Action item | Below this sentence is a listing; return exactly its lines from the one with "This spectrogram was" to the one with "From this spectrogram, extract", both kept, and nothing more.

Input records |
* * * *

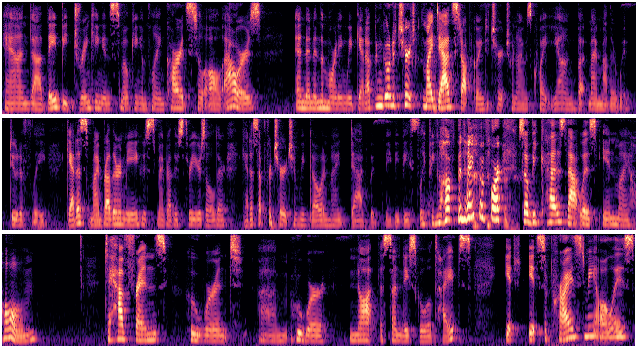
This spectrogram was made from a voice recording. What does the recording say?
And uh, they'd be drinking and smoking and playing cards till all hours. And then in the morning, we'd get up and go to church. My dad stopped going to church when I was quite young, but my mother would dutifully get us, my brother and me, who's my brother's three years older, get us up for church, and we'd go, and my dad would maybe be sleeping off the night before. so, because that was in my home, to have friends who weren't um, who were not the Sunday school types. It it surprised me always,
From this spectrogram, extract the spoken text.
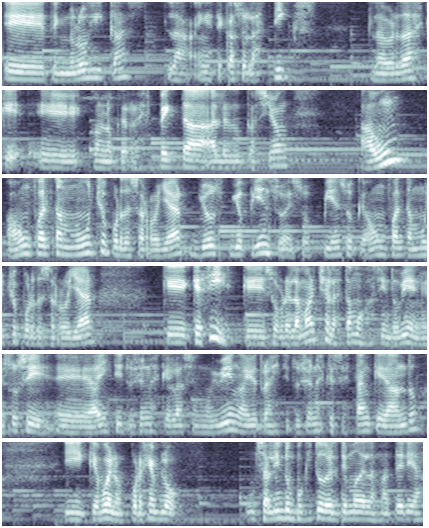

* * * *

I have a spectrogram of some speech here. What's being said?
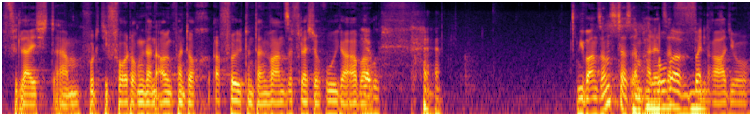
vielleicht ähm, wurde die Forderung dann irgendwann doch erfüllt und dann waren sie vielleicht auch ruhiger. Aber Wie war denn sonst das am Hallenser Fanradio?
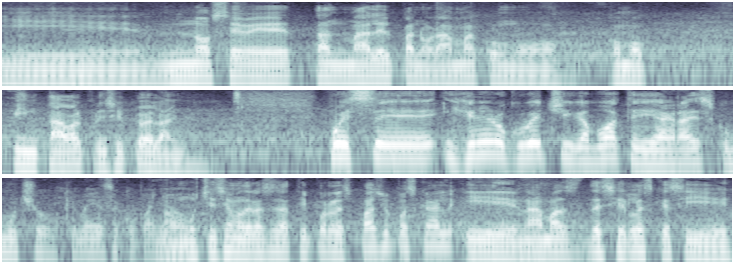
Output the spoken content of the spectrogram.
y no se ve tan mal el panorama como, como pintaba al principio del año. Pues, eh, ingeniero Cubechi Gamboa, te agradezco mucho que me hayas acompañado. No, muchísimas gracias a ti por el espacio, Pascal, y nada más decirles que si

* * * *

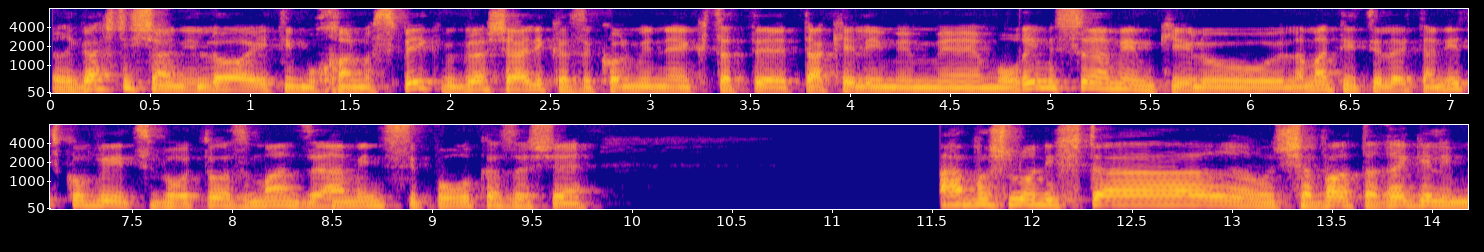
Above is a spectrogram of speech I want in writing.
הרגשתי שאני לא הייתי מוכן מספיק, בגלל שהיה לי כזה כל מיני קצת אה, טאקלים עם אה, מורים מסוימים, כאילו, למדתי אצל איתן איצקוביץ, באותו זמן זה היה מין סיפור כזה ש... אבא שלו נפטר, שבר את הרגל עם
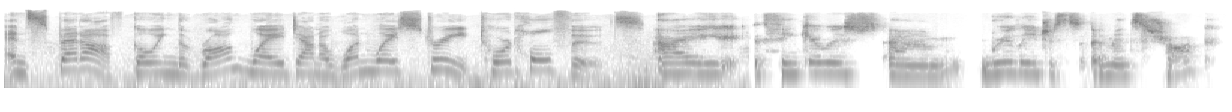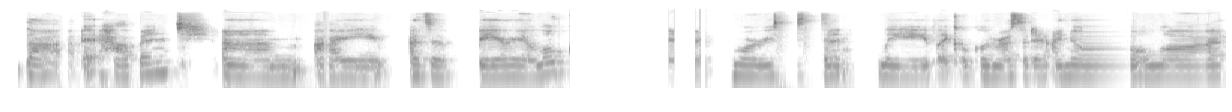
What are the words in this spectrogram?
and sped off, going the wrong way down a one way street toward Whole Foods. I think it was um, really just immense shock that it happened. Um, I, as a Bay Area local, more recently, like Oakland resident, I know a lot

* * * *

Solution to the problem |
This spectrogram was made from a voice recording. What does the recording say?
And uh, they'd be drinking and smoking and playing cards till all hours. And then in the morning, we'd get up and go to church. My dad stopped going to church when I was quite young, but my mother would dutifully get us, my brother and me, who's my brother's three years older, get us up for church, and we'd go, and my dad would maybe be sleeping off the night before. so, because that was in my home, to have friends who weren't um, who were not the Sunday school types. It it surprised me always,
From this spectrogram, extract the spoken text.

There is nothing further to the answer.